Another example of America falling behind was last month’s news that students in China outscored their fellow 15 year-olds across the globe in math and science on the Programme for International Student Assessment (PISA). Chen says America’s lack of greatness in this area is due to our attitude. “They [China] are more hungry than us [America]… Chen said.
Milbank took Chen’s point a little further saying that, “We have a crisis of confidence”. He continued, “Yes we have some of the worst schools, and some of the worst education systems in the world. We also have some of the best… We know how to do these things. I think we realize we have the potential within us but we’re stuck… [because] there is a sense that our government is broken.”
Regardless of how Smiley posed his questions for the remainder of the conversation, the three words: ‘government is broken’ rang clear as the major theme.
“One of the reasons that we are where we are is because of the massive deregulations that happened since the 1980s… when government wasn’t watching we worked at our worst instinct, [and] we got greedy,” Teresa Kumar said.
Since 2008, trillions of dollars have been dispersed to Wall Street, while the national unemployment rate still nears 10%. Huffington said, “[The ballout] is still at the heart of what went wrong… when Wall Street was in danger there was an unbelievable sense of urgency… we never had that sense of urgency about jobs… we never had that sense of urgency about foreclosures and that’s what’s missing.” According to Huffington, this lack of urgency is to blame for the anti-government sentiment across the nation and more specifically, it fuels the Tea Party movement. She said, “[they are angry] at the fact that the game is rigged… the game is rigged against you if your a member of the middle class or the working poor but not if your a member of the elites”.

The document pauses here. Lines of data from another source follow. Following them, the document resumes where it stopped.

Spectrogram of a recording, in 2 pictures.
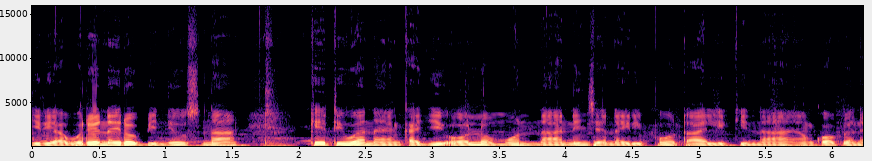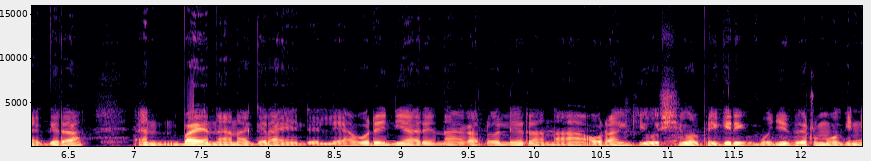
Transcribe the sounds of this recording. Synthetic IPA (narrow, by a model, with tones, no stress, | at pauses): i˨ɾja˨bɔ˨ɾjɔ˦na˨i˦ɾo˦˨bi˨ni˦u˦sna˦ke˦ti˦wɛ˦na˨ɛ˨ŋka˨d͡ʒi˦ʔɔ˨˦lɔ˨mo˦nːa˨˦nɪ˦ɲd͡ʒɛ˨na˨i˨ɾi˨pɔ˦ta˦˨li˨ki˨na˨˦ɛ˨ŋkɔ˦pɛ˨nɛ˨ɡɪ˦ɾa˦ | ba˦ɛ˨na˨˦na˨ɡɪ˦ɾa˨ɛ˨ndɛ˨lɛ˨a˦wo˦ɾe˨ni˦a˨ɾe˦na˨˦˨ka˨dɔ˦le˦ɾa˨na˨˦ʔɔ˨ɾa˦ŋɡi˨ɔ˨ʃi˦wa˨pe˨kɪ˦ɾɪ˦ki˨mɔ˨d͡ʒi˦pɛ˨˦tʊ˦mɔ˨ki˨n˦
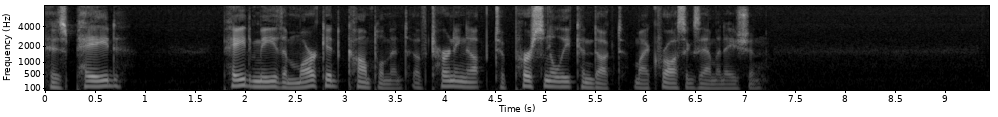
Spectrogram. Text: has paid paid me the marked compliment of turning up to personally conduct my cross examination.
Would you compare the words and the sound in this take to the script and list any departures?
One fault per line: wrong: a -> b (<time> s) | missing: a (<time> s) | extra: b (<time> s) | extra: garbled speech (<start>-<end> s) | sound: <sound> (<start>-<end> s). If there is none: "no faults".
no faults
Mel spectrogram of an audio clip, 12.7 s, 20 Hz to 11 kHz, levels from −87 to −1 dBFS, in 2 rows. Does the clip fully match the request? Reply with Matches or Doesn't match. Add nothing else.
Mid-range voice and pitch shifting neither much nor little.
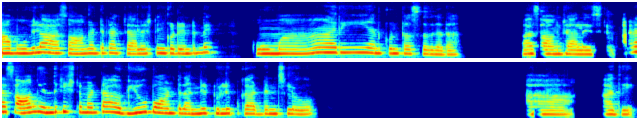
Doesn't match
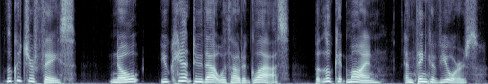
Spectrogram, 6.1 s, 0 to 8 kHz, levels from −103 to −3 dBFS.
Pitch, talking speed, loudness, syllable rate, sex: 220 Hz, 175 wpm, -17 LUFS, 4.5 syllables/s, female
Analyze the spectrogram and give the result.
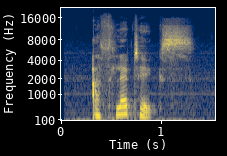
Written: athletics

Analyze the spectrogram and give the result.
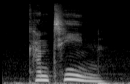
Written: canteen

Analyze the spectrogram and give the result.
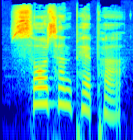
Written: salt and pepper

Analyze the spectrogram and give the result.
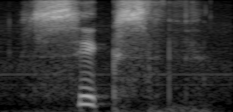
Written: sixth

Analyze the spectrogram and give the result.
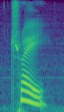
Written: tray

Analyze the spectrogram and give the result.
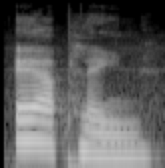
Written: airplane

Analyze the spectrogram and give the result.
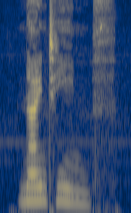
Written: nineteenth

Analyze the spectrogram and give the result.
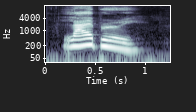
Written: library

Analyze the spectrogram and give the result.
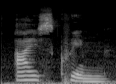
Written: ice cream

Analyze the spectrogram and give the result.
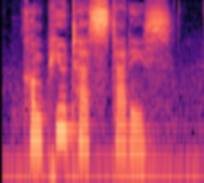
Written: computer studies

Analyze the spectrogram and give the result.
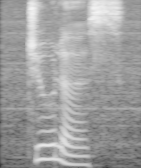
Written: jeweller's

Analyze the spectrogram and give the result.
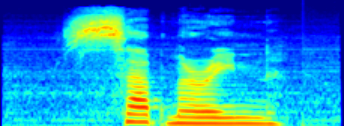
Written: submarine

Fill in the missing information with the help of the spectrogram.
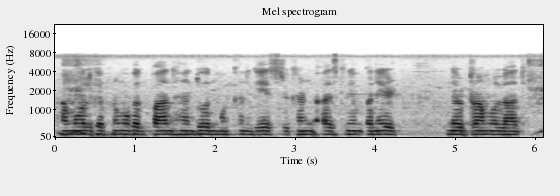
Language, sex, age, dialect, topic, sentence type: Hindi, male, 18-24, Kanauji Braj Bhasha, agriculture, statement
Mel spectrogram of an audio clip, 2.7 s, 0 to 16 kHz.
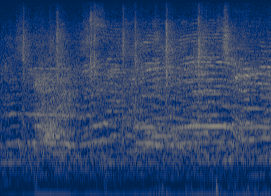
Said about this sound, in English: Nice calm strike from Lara Wharton. Makes it 1-0 Tarmor. The crowd, as if they hadn't already, have found their voice.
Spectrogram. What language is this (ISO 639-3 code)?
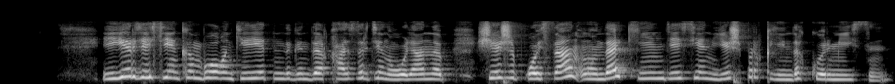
kaz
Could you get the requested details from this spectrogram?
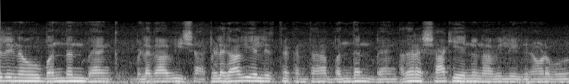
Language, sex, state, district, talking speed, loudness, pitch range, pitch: Kannada, male, Karnataka, Shimoga, 170 wpm, -14 LUFS, 125-145 Hz, 135 Hz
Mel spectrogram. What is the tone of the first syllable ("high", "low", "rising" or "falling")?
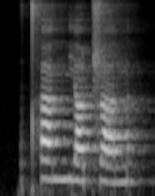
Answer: high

Most expected the conversation to be a sharp criticism of President Obama, but the panel equally placed the failure of government in the hands of both political parties. “There is a sense that our government has been sold to the highest bidder” Milbank said. He continued, “they [Members of Congress] run for reelection perpetually and they are doing whatever it takes to get these required contributions… its not a republican thing, its not a democratic thing.”

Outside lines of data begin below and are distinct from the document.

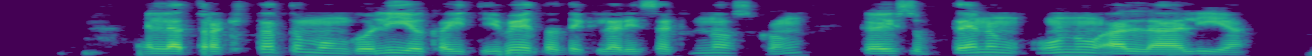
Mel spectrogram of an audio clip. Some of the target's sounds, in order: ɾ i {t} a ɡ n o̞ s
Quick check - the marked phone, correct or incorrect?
incorrect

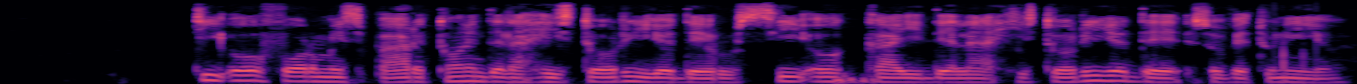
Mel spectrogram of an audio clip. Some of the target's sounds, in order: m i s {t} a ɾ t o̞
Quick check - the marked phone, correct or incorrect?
incorrect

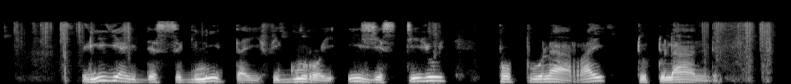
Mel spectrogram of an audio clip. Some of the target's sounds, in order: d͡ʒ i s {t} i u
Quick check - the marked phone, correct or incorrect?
correct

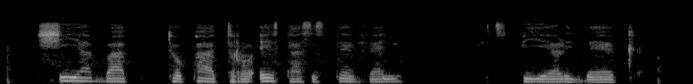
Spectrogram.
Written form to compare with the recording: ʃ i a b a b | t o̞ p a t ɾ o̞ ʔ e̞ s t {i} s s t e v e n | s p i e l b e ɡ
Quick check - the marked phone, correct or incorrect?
incorrect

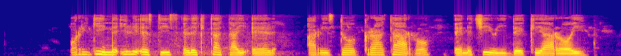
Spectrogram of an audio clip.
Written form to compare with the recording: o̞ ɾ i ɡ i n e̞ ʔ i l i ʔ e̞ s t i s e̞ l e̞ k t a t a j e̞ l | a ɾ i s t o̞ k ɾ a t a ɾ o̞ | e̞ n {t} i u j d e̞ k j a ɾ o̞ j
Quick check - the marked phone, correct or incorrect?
incorrect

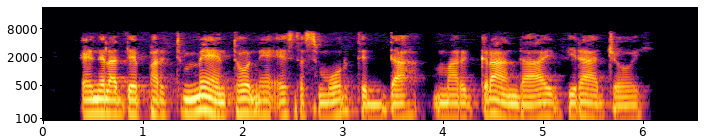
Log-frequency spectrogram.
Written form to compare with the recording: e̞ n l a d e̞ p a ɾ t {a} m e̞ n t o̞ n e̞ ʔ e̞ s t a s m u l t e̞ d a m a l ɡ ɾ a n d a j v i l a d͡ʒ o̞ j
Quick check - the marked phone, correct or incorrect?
incorrect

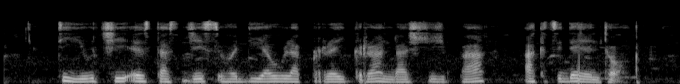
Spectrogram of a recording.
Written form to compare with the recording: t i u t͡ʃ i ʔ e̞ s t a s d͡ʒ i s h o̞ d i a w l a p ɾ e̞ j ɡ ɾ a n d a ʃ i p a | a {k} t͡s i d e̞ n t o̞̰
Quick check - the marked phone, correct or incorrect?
correct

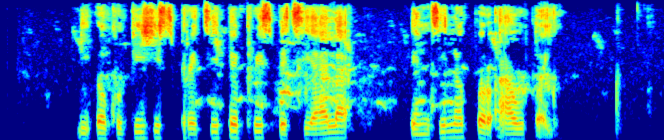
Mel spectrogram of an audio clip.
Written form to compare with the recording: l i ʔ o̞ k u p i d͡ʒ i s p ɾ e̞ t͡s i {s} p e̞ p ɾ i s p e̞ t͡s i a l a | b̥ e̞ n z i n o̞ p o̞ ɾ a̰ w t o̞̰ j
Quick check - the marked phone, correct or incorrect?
incorrect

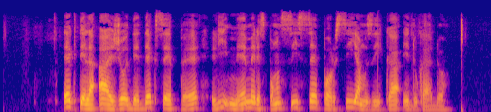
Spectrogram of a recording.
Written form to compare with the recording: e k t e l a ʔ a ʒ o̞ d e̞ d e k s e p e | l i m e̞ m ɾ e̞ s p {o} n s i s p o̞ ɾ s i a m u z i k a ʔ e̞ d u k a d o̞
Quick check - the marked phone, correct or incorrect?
correct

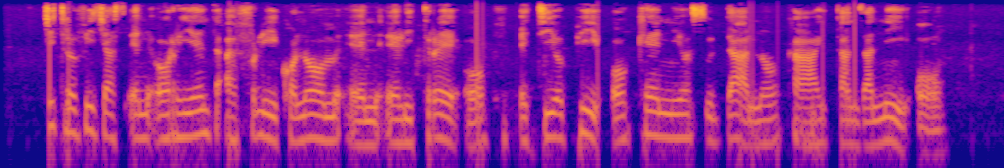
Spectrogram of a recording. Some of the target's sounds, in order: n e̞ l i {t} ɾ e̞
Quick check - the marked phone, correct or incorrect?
correct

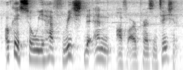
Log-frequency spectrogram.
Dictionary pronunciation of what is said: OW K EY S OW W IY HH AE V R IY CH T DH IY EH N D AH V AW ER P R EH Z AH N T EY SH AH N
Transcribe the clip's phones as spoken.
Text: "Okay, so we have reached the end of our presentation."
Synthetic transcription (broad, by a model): OW K EY S OW W IY HH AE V R IY CH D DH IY EH N D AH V AW ER P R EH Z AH N T EY SH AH N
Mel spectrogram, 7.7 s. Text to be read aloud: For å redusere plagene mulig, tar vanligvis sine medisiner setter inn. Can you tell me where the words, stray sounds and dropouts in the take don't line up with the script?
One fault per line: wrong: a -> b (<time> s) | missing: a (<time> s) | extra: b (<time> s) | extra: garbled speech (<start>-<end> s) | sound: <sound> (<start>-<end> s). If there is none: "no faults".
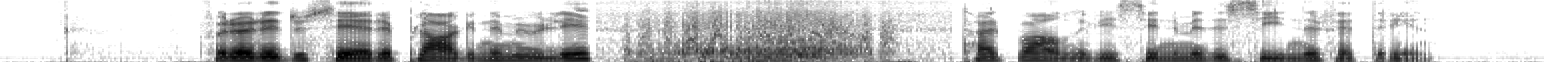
sound: squeak (3.1-4.7 s)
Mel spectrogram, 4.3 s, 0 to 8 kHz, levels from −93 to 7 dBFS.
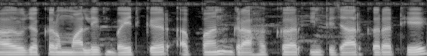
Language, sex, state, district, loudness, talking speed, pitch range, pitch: Sadri, male, Chhattisgarh, Jashpur, -18 LUFS, 155 wpm, 110-115 Hz, 115 Hz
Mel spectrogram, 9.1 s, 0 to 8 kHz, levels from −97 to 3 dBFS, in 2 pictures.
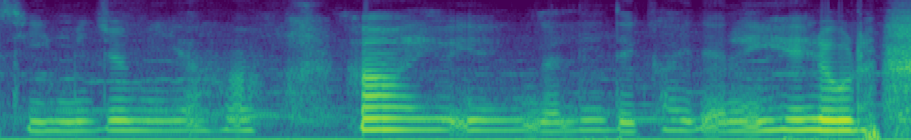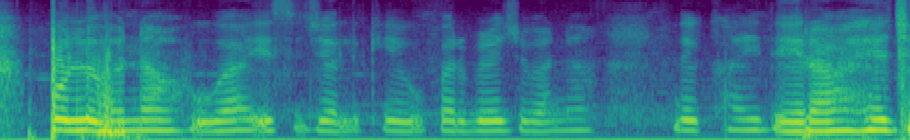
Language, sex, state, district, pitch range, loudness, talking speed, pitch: Hindi, female, Maharashtra, Nagpur, 210-230 Hz, -18 LUFS, 140 wpm, 220 Hz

The 2012 presidential campaign, mainstream media bias, and global competitiveness were among the other topics discussed during last week’s event. Although the overall conversation was slim on concrete policy solutions for fixing our broken government it accomplished what Smiley set out to do: inform, instruct and inspire.

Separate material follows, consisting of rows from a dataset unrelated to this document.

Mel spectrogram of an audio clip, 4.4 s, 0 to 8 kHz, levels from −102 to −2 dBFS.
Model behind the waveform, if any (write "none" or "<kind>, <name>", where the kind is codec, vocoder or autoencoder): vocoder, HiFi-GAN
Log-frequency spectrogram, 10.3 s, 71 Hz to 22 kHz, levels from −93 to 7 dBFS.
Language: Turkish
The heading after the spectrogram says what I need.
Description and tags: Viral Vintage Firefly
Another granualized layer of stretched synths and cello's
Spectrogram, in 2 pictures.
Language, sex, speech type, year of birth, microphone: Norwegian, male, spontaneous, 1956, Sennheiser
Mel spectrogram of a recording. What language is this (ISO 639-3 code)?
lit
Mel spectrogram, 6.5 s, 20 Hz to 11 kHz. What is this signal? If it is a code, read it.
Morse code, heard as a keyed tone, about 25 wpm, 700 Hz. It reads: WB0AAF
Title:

Exploring the past and understanding the present is crucial to shaping the future. We cannot write America’s next chapter until we’ve had a real, challenging and authentic conversation about its past and present. That’s why panels like these are so important. But these efforts must do more to give everyday people voice to not only ask questions but to come up with collective answers.
Many will finish watching this intense three hour conversation with anticipation asking ‘Where do we go from here?’. In the midst of challenging economic, political, social conditions, Martin Luther King Jr. asked that same question back in 1967 to the Southern Christian Leadership Conference (SCLC). Things have changed a bit since 1967, but America still has some big challenges that must be solved.
King dreamed of a world where the races could to solve these economic, social and political problems together -a conversation centered on the poor and one where we could disagree without being disagreeable. In the spirit of his dream, America’s Next Chapter provides an awesome example of world and conversation he fought to create.
You can’t solve the country’s greatest challenges in three hours… but it’s a start.